[Start of section]

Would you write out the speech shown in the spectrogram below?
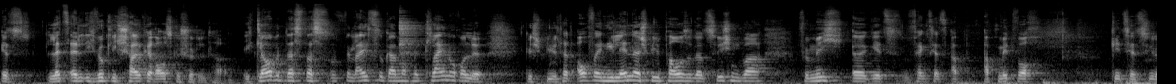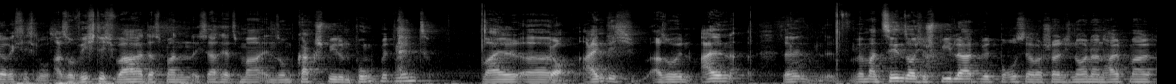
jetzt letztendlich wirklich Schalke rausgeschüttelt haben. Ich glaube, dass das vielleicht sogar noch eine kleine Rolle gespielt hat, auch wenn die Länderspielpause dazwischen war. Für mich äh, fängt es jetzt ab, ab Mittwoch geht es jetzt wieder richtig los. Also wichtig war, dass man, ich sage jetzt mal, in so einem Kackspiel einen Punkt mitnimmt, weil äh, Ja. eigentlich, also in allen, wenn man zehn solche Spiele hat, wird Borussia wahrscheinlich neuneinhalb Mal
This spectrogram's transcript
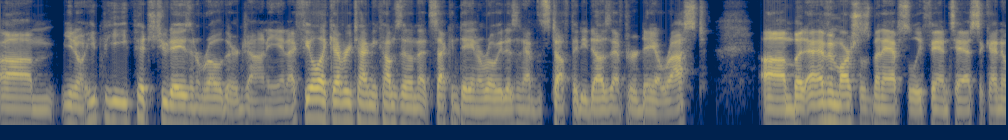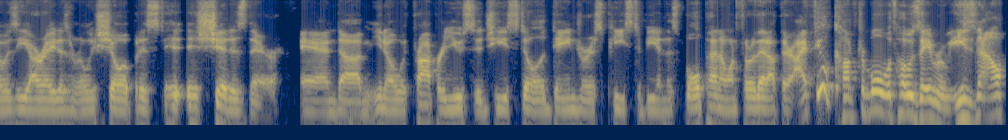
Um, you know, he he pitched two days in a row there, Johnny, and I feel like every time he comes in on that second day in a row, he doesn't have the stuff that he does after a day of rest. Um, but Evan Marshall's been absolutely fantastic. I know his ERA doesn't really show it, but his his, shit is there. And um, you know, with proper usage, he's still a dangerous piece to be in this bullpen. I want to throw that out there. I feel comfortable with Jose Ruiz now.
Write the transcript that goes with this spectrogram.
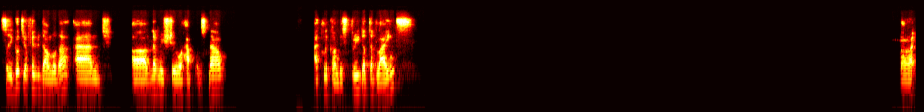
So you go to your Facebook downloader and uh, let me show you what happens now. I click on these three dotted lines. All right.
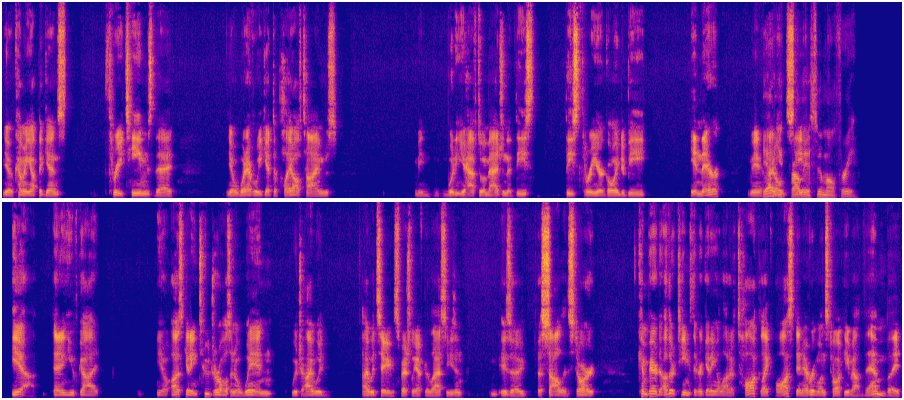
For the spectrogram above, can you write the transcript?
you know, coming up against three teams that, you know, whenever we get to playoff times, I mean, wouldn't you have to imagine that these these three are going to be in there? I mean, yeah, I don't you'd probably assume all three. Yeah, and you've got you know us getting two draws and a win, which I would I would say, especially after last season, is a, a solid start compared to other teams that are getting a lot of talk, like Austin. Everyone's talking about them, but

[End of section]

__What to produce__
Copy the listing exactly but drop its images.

__Task solution__
Would you write out the speech shown in the spectrogram below?
jetzt letztendlich wirklich Schalke rausgeschüttelt haben. Ich glaube, dass das vielleicht sogar noch eine kleine Rolle gespielt hat, auch wenn die Länderspielpause dazwischen war. Für mich äh, fängt es jetzt ab, ab Mittwoch geht es jetzt wieder richtig los. Also wichtig war, dass man, ich sage jetzt mal, in so einem Kackspiel einen Punkt mitnimmt, weil äh, Ja. eigentlich, also in allen, wenn man zehn solche Spiele hat, wird Borussia wahrscheinlich neuneinhalb Mal
This spectrogram's transcript
Um, you know, he he pitched two days in a row there, Johnny, and I feel like every time he comes in on that second day in a row, he doesn't have the stuff that he does after a day of rest. Um, but Evan Marshall's been absolutely fantastic. I know his ERA doesn't really show it, but his his, shit is there. And um, you know, with proper usage, he's still a dangerous piece to be in this bullpen. I want to throw that out there. I feel comfortable with Jose Ruiz now.
Write the transcript that goes with this spectrogram.
So you go to your Facebook downloader and uh, let me show you what happens now. I click on these three dotted lines. All right.
For the spectrogram above, can you write the transcript?
you know, coming up against three teams that, you know, whenever we get to playoff times, I mean, wouldn't you have to imagine that these these three are going to be in there? I mean, yeah, I don't you'd probably assume all three. Yeah, and you've got you know us getting two draws and a win, which I would I would say, especially after last season, is a, a solid start compared to other teams that are getting a lot of talk, like Austin. Everyone's talking about them, but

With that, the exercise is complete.